What will the benefits of this program be? The question has no answer at this time because under the present strict conditions of screening and filing the loan application, young people are disappointed and reluctant to apply. 38,000 applications have been filed across the country: 28,000 from Punjab, 600 from Islamabad, 3,500 from Khyber Pakhtunkhwa, 100 from Gilgit Baltistan, 500 from Azad Kashmir, and 3,000 from Sindh. Out of these 38,000 applications, only 6,217 (16 percent) were approved for balloting and 5,399 applicants found their names in balloting.
By Ben Kiragu
One of the things Kenya’s new government succeeded in doing within its first year was to reduce the number of days it takes to move cargo from the Mombasa port to Malaba from 18 to 8 days — a 56 percent improvement in just 6 months. This is a major achievement which has boosted commercial relations with Uganda and other neighboring landlocked countries, forestalled competition from alternative transit routes, and ultimately reduced the cost of doing business, therefore improving economic growth in the region. How did the government accomplish this?
First of all, the president set up a cabinet subcommittee of Cabinet Secretaries dealing with the Northern Corridor — the transit links connecting Kenya’s landlocked neighbors to the sea — which reported to him during weekly cabinet meetings. Second, administrative changes were instituted; all agencies involved in the process including KRA, KEPHIS, KEBS and KMA were instructed to work under the authority of the Kenya Ports Authority and relocated to Mombasa port. Also all government agencies were to take orders from KPA and finalize operations in Mombasa without reference to any other authority. Finally, the process of clearing was digitized and weighing bridges were modernized.

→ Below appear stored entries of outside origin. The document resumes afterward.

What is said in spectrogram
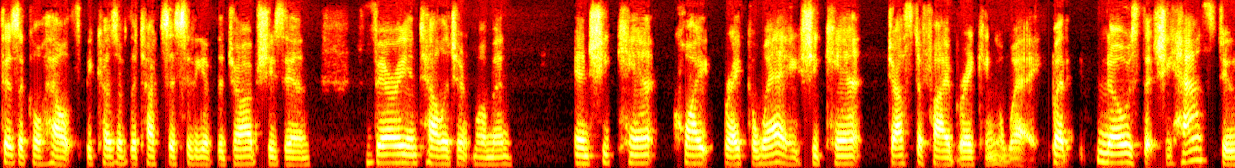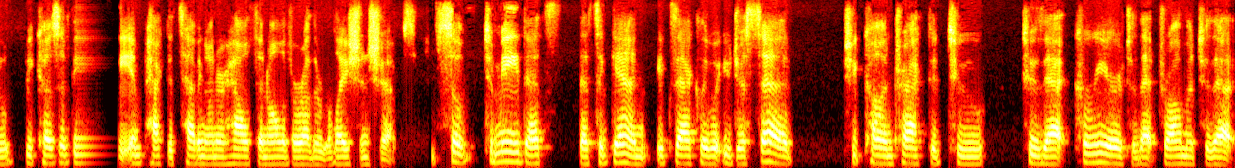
physical health because of the toxicity of the job she's in. Very intelligent woman, and she can't quite break away. She can't justify breaking away, but knows that she has to because of the, the impact it's having on her health and all of her other relationships. So to me, that's that's again exactly what you just said. She contracted to to that career, to that drama, to that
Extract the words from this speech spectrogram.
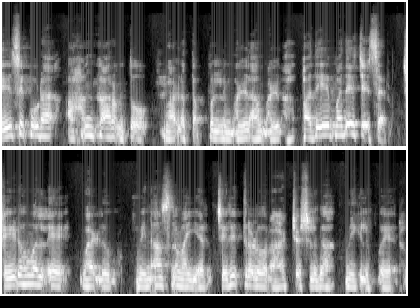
చేసి కూడా అహంకారంతో వాళ్ళ తప్పుల్ని మళ్ళా మళ్ళా పదే పదే చేశారు. చేయడం వల్లే వాళ్ళు వినాశనం అయ్యారు చరిత్రలో రాక్షసులుగా మిగిలిపోయారు.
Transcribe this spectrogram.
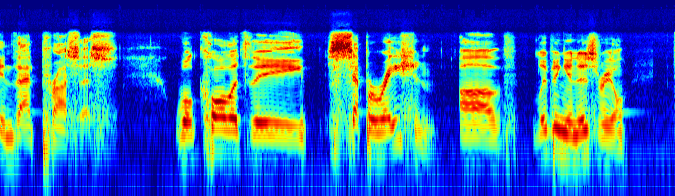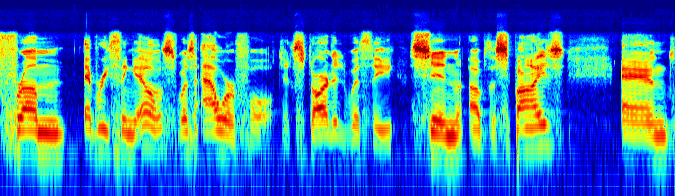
in that process, we'll call it the separation of living in Israel from everything else, was our fault. It started with the sin of the spies, and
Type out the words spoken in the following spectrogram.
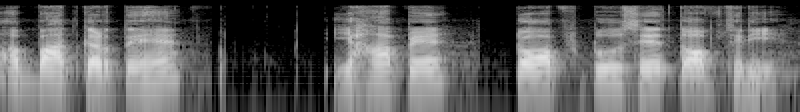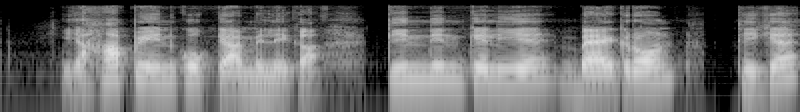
अब बात करते हैं यहाँ पे टॉप टू से टॉप थ्री। यहाँ पे इनको क्या मिलेगा? तीन दिन के लिए बैकग्राउंड, ठीक है?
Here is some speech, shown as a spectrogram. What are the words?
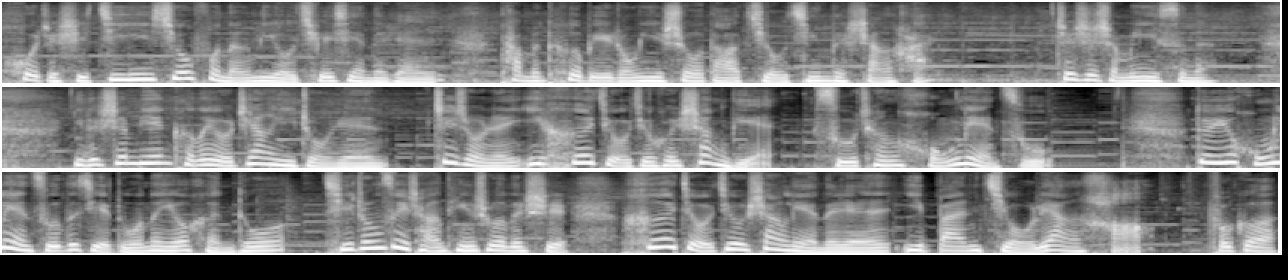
或者是基因修复能力有缺陷的人，他们特别容易受到酒精的伤害。这是什么意思呢？你的身边可能有这样一种人，这种人一喝酒就会上脸，俗称“红脸族”。对于“红脸族”的解读呢，有很多，其中最常听说的是，喝酒就上脸的人一般酒量好。不过，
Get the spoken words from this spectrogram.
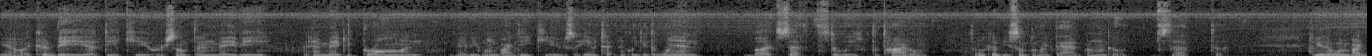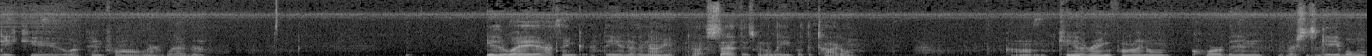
you know, it could be a DQ or something, maybe. And maybe Braun maybe win by DQ. So he would technically get the win. But Seth still leaves with the title. So it could be something like that. But I'm going to go with Seth to either win by DQ or pinfall or whatever. Either way, I think at the end of the night, uh, Seth is going to leave with the title. Um, King of the Ring final, Corbin versus Gable.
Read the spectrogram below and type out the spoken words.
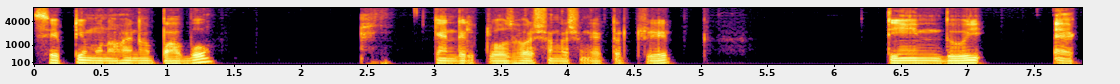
সেফটি মনে হয় না পাবো। ক্যান্ডেল ক্লোজ হওয়ার সঙ্গে সঙ্গে একটা ট্রেড তিন, দুই, এক।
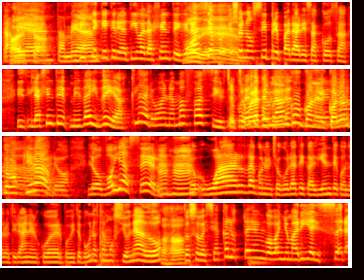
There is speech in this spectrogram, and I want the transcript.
También, también. Viste qué creativa la gente. Gracias porque yo no sé preparar esas cosas. Y, y la gente me da ideas. Claro, Ana, más fácil. chocolate blanco con el color que vos quieras. Claro, lo voy a hacer. Lo- guarda con el chocolate caliente cuando lo tirás en el cuerpo, ¿viste? Porque uno está emocionado. Entonces decía, acá lo tengo, baño María y será,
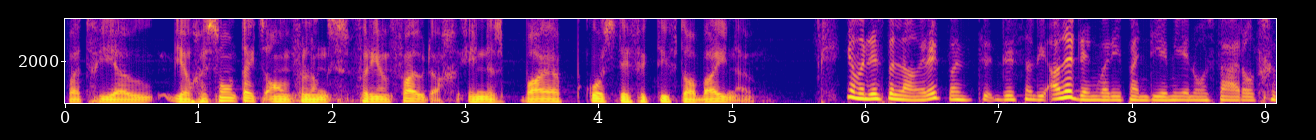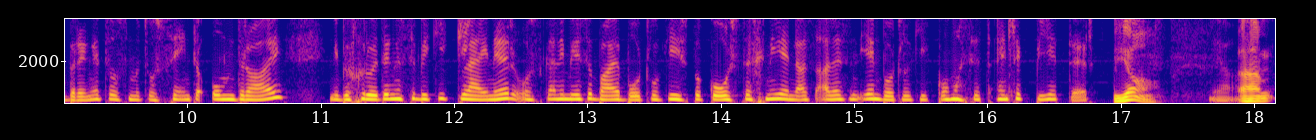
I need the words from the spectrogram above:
wat vir jou jou gesondheidsaanvullings vereenvoudig en is baie koste-effektief daarbey nou. Ja, maar dis belangrik want dis nou die ander ding wat die pandemie in ons wêreld gebring het. Ons moet ons sente omdraai. Die begroting is 'n bietjie kleiner. Ons kan nie meer so baie botteltjies bekostig nie en as alles in een botteltjie kom, is dit eintlik beter. Ja. Ja. Ehm um,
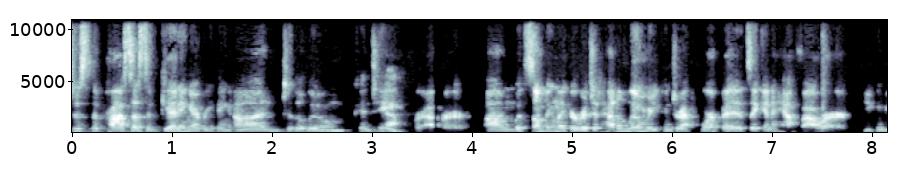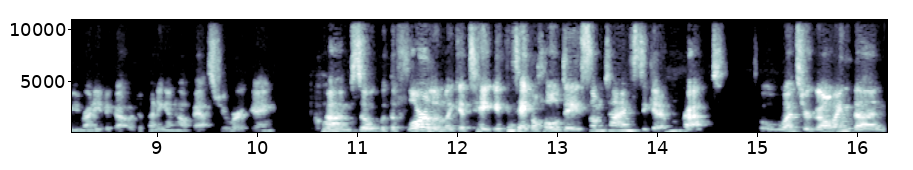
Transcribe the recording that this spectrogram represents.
just the process of getting everything on to the loom can take Yeah. forever. Um, with something like a rigid heddle loom where you can direct warp it, it's like in a half hour, you can be ready to go, depending on how fast you're working. Cool. Um, so with the floor loom, like it take it can take a whole day sometimes to get it Mhm. prepped. But once you're going, then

What are the lessons learnt from this? There was very clear knowledge, analysis, and understanding of the problems and where the bottle necks lay, therefore solving the problem was undertaken with almost surgical precision. There was very little need for new financial resources or the construction of major physical infrastructure. This is one of the key reasons why most projects in Kenya are delayed, as they wait for budgetary allocations or get into procurement bureaucracy and controversy as we have come to see especially as a result expanded democratic space. Lastly and probably most important there was clear and dynamic leadership, the president led from the front on this one and delegated to decisive and action-oriented managers. The impact is there for all to see.
Creation of jobs was one of the rallying calls of the Jubilee campaign with 1 million jobs promised per year, but so far no major job creating initiative has borne fruit. The government seems to be waiting for big projects such as the Standard Gauge Railway and the Galana-Kulalu irrigation project to create jobs; one wonders if this will work, as time is clearly not on their side especially given the issues associated with some of these projects. My recommendation: why not replicate the cargo movement magic to prune low-hanging fruits and achieve quick wins in job creation by creating an enabling environment for micro and small enterprises (MSEs)?